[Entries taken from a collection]
%%

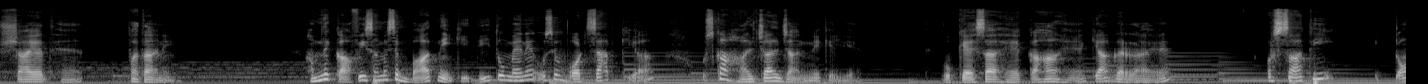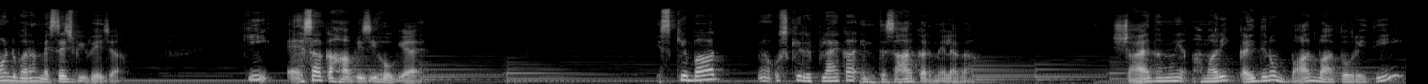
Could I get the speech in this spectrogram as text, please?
शायद हैं, पता नहीं। हमने काफ़ी समय से बात नहीं की थी तो मैंने उसे व्हाट्सएप किया उसका हालचाल जानने के लिए। वो कैसा है, कहाँ है, क्या कर रहा है? और साथ ही एक टॉन्ट भरा मैसेज भी भेजा कि ऐसा कहाँ बिज़ी हो गया है। इसके बाद मैं उसके रिप्लाई का इंतज़ार करने लगा। शायद हमें हमारी कई दिनों बाद बात हो रही थी,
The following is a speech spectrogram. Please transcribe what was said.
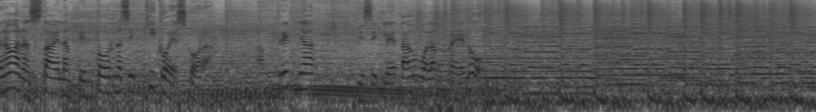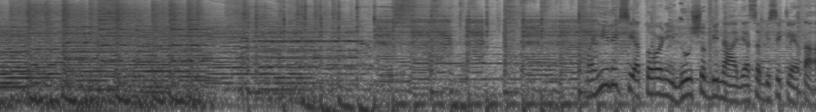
Iba naman ang style ng pintor na si Kiko Escora. Ang trip niya, bisikletang walang preno. Mahilig si attorney Lucio Binaya sa bisikleta.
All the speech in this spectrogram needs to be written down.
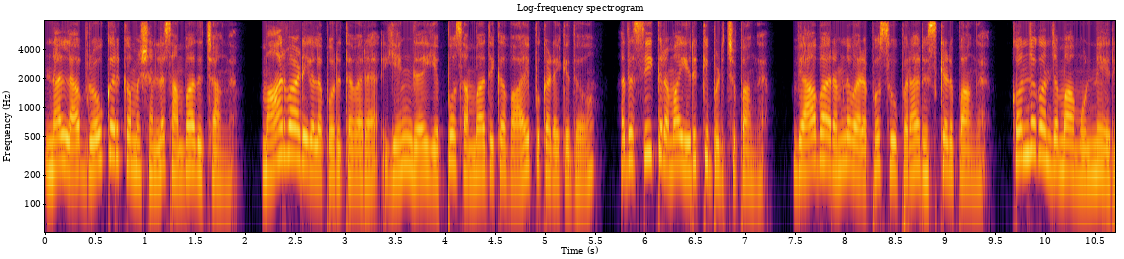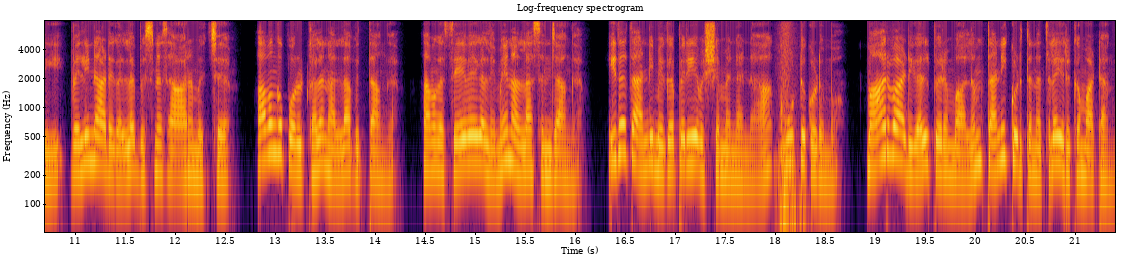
நல்லா புரோக்கர் கமிஷன்ல சம்பாதிச்சாங்க. மார்வாடிகளை பொறுத்தவரை எங்க எப்போ சம்பாதிக்க வாய்ப்பு கிடைக்குதோ அதை சீக்கிரமா இறுக்கி பிடிச்சுப்பாங்க. வியாபாரம்னு வரப்போ சூப்பரா ரிஸ்க் எடுப்பாங்க. கொஞ்சம் கொஞ்சமா முன்னேறி வெளிநாடுகள்ல பிசினஸ் ஆரம்பிச்சு அவங்க பொருட்களை நல்லா வித்தாங்க. அவங்க சேவைகளையுமே நல்லா செஞ்சாங்க. இதை தாண்டி மிகப்பெரிய விஷயம் என்னன்னா கூட்டு குடும்பம். மார்வாடிகள் பெரும்பாலும் தனி குடித்தனத்துல இருக்க மாட்டாங்க.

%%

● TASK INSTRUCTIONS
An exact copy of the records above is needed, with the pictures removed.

● EXPECTED ANSWER
Could I get the speech in this spectrogram as text, please?
शायद हैं, पता नहीं। हमने काफ़ी समय से बात नहीं की थी तो मैंने उसे व्हाट्सएप किया उसका हालचाल जानने के लिए। वो कैसा है, कहाँ है, क्या कर रहा है? और साथ ही एक टॉन्ट भरा मैसेज भी भेजा कि ऐसा कहाँ बिज़ी हो गया है। इसके बाद मैं उसके रिप्लाई का इंतज़ार करने लगा। शायद हमें हमारी कई दिनों बाद बात हो रही थी,
The following is a speech spectrogram. Please transcribe what was said.
Iba naman ang style ng pintor na si Kiko Escora. Ang trip niya, bisikletang walang preno. Mahilig si attorney Lucio Binaya sa bisikleta.
All the speech in this spectrogram needs to be written down.
நல்லா புரோக்கர் கமிஷன்ல சம்பாதிச்சாங்க. மார்வாடிகளை பொறுத்தவரை எங்க எப்போ சம்பாதிக்க வாய்ப்பு கிடைக்குதோ அதை சீக்கிரமா இறுக்கி பிடிச்சுப்பாங்க. வியாபாரம்னு வரப்போ சூப்பரா ரிஸ்க் எடுப்பாங்க. கொஞ்சம் கொஞ்சமா முன்னேறி வெளிநாடுகள்ல பிசினஸ் ஆரம்பிச்சு அவங்க பொருட்களை நல்லா வித்தாங்க. அவங்க சேவைகளையுமே நல்லா செஞ்சாங்க. இதை தாண்டி மிகப்பெரிய விஷயம் என்னன்னா கூட்டு குடும்பம். மார்வாடிகள் பெரும்பாலும் தனி குடித்தனத்துல இருக்க மாட்டாங்க.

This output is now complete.